An Island of Mystery

Some of the moai statues.


Easter Island is located in the south Pacific ocean. The island rests off of the coast of Chile about 2,200 miles.


Easter Island is an island that covers 64 square miles of land. The island is shaped much like a triangle as seen in the map above. A Dutch explorer found the island on Easter Sunday in the year 1722. Thus, the name Easter Island caught on. Also, the island was formed from a volcanic eruption. The island has three volcanoes that are inactive and will not be active. Finally, it is most famous for its statues that dot the whole island.


It is believed that the island was originally settled by Polynesians in about 400 A.D. They most likely arrived from surrounding islands. On an unrelated note, at the present, the island has an extremely small amount of trees. However, at one point in time the island was covered in trees and had lots of wildlife and good farmland. Eventually, the natives chopped down almost every trees on the island for fuel, housing, canoes, and space to create their moai statues. This led to a collapse in the civilization and a loss of wildlife, fishing canoes, birds, and farmland for sources of food. After the collapse, chickens and rats became the main diet as well as some cannibalism.

Some new traditions were created by the survivors after the collapse. Then, by the 1800's, the population had grown significantly, not to its original size, but significantly. 20 years later, though, deportation and diseases from other places severely cut the population. In 1877, a mere 111 inhabitants were left on the island. Now, the Rapanui people are slowly gaining back their population.

A shot of the landscape of Easter Island.

Statues at sunset.

Religious Group

Easter Island has its own indigenous religion. The religion had something to do with the moai statues all over the island. But, it is unsure exactly what the purpose for the statues was. It is possible that the statues symbolized authority and power, much like other places in Polynesia practiced. Also, to ancient Polynesians, wood or stone objects, that were prepared correctly, supposedly contained "mana," an essence of magic and spirits. The statues were most likely sacred objects to the Rapanui people. The people went to the platforms that the statues were on and there had their religious ceremonies.

Why It Is Sacred

Easter Island was the home of under 100 Polynesian settlers. These settlers may have wound up on the island after being lost at see and had no way to return home. The island may have been important to the natives because they lacked the means and then desire to return home. The significance of the statues is unknown. As mentioned above, it is possible that the moai symbolized authority and power. The original settlers may have carried the religious beliefs that they had practiced before settling the island, over to the island and passed them down.
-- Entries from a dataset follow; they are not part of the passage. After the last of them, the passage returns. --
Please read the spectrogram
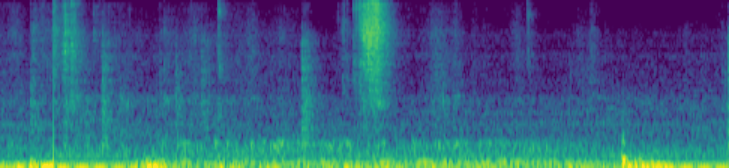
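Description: A person shifting and settling face down on a padded vinyl massage table: scattered knocks and rustles over a low rumble, with a short hiss about halfway through.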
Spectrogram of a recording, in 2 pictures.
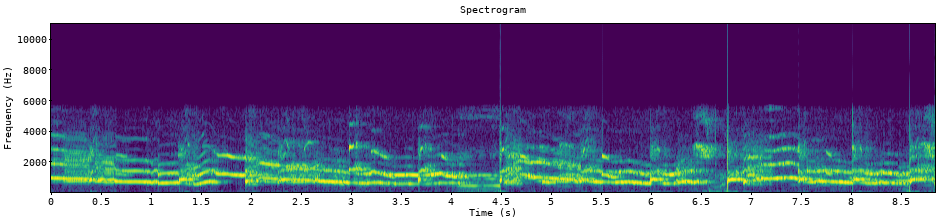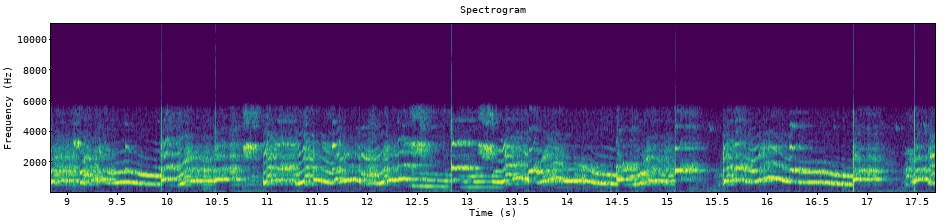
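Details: Dachshunds, started by Missy, break into a spontaneous group howl in long, wavering, overlapping tones that rise and fall without pause, with Celt howling from another room; recorded 14 January 2015.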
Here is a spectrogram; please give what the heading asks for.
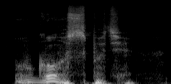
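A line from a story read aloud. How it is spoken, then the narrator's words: Whisper. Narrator (Russian): прошептал Уильям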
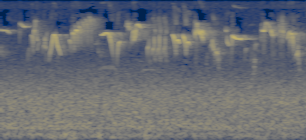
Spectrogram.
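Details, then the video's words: Songbirds and garden birds at Bedhampton Railway Station give a busy overlapping chorus of high, quick chirps and short twittering phrases over steady background hum. "A Few Song Birds and Garden Birds at Bedhampton Railway Station"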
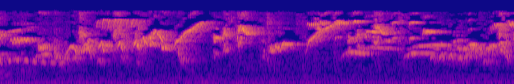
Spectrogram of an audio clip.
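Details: Dense White-rumped shama song, a rapid tumble of whistled, swooping notes rising and dropping in quick succession, its voice shifting continuously with almost no pauses.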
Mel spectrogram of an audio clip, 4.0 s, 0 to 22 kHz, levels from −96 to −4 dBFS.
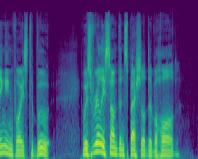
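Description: Word clock ticks run from 0.11 to 3.90 s: sharp, single-sample ticks roughly every 0.3 s, about ten in all. They come from an unlocked digital receiver slipping against a clock error of around 70 ppm.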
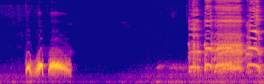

Also, as mentioned above, wood or stone objects prepared correctly supposedly contained "mana," an essence of magic and spirits. Each deceased head of a lineage was also represented in the moai statues.

More Statues